The main story builds up a bit slowly, but once you're into it, it's beyond amazing. The post game is really good (unlike Rescue Team's). The special episodes? Three of them are ok, two of them are as wonderful as the main story. Every single character has his personality. Every, single, character.

And yeah, the OST is timeless, but those are tastes.

The graphic and sound quality? It's bad. It's a portable game, I couldn't expect less, and as a kid I didn't care. After replaying it as an adult, I cared, but it didn't stop me to enjoy the overall experience.

The difficulty is unbalanced, and can be quite frustrating for many players, so everyone who always complains about how easy (most of) the main series games are should have what they always wanted.

The more I got defeated, the more I got my poké-money reward reduced cause of the Guild's rule, the more I lost every item cause of a defeat, the more I ran into a monster house, the less I felt frustrated, and this helped me getting less frustrated at every injustice I got in real life. I'm not joking. This game actually helped me becoming a better person.

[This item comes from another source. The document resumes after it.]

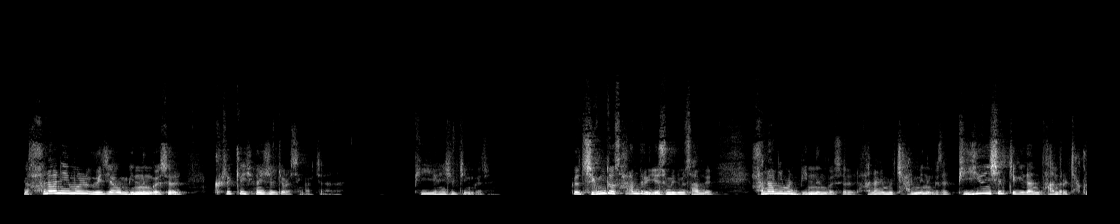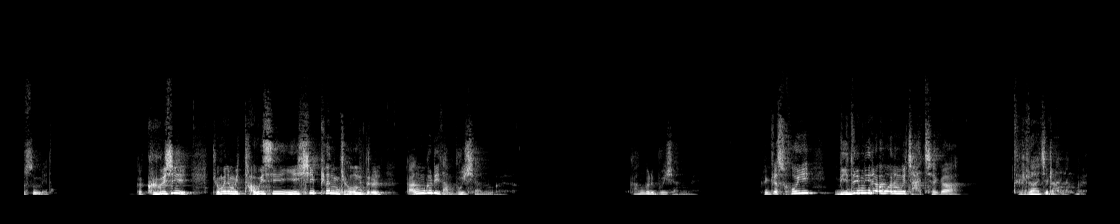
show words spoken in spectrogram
하나님을 의지하고 믿는 것을 그렇게 현실적으로 생각지 않아. 비현실적인 거죠. 그래서 지금도 사람들이 예수 믿는 사람들 하나님을 믿는 것을 하나님을 잘 믿는 것을 비현실적이라는 단어를 자꾸 씁니다. 그러니까 그것이 뭐냐면 다윗의 이 시편 경험들을 깡그리 다 무시하는 거예요. 깡그리 무시하는 거예요. 그러니까 소위 믿음이라고 하는 것 자체가 드러나질 않는 거예요.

This is my favourite game of all time. I can't recommend enough to everyone (expecially non pokémon fans) to give it at least a try, and if you don't like it, it's completely alright.

It's not the best game ever made, far from it. But it has received an undeserved treatment from the critics, that was about to ruin its reputation, if it wasn't for fans.

Reviewed on Jul 09, 2020


If you haven't played this, I guarantee it's better than you think it is.

Reviewed on Jun 01, 2020


Explorers of Sky would potentially sit right at home if adapted as a Saturday morning cartoon, its entire story and sequential chapters making solid episodic content, especially alongside Sky's new chapter additions that function as side episodes within select characters from the cast. It would join the leagues of Avatar: The Last Airbender and Infinity Train in that regard, because its lighthearted exterior builds a foundation to unravel a story with real depth to it.

That's where most of the appeal of Explorers of Sky comes from, and it certainly had a profound impact on me in my childhood, of which still lingers to this very day with every replay. Every particular scene has charm and real intent behind it, slowly showcasing the epic that is Explorer of Sky's narrative. The music helps too, with absolute bangers ranging from Treasure Town to Through the Sea of Time, emphasizing the emotional weight behind some of these story moments. Not a single hour went by where I wasn't immersed in the mysticism and engaging world on offer here, even shedding a tear at certain scenes.

It's a little disappointing that the somewhat below standard roguelite rpg gameplay that underlines it isn't particularly interesting or good, although I have found it to be less irritating over time. That has more to say about my unapologetic love of the game though than it is to say that it does actually get better. There is postgame on offer that does make use of its sparse mechanics, but generally it is something to give your hands something to do in between scenes. It takes up more than a solid 1/3 of the runtime though, so it's something to consider before jumping in.

That being said, I would recommend Explorers of Sky wholeheartedly. It's still one of my favorite games to this day, and my heart still wails after the end credits. At the very least, I do hope you give it a try, for a grand tale of time and darkness awaits you! (8.5/10)

Reviewed on Apr 19, 2020


You're just straight up fucking lying if you played this and didn't cry by the end.

Reviewed on Apr 14, 2020



Reviewed on Feb 01, 2020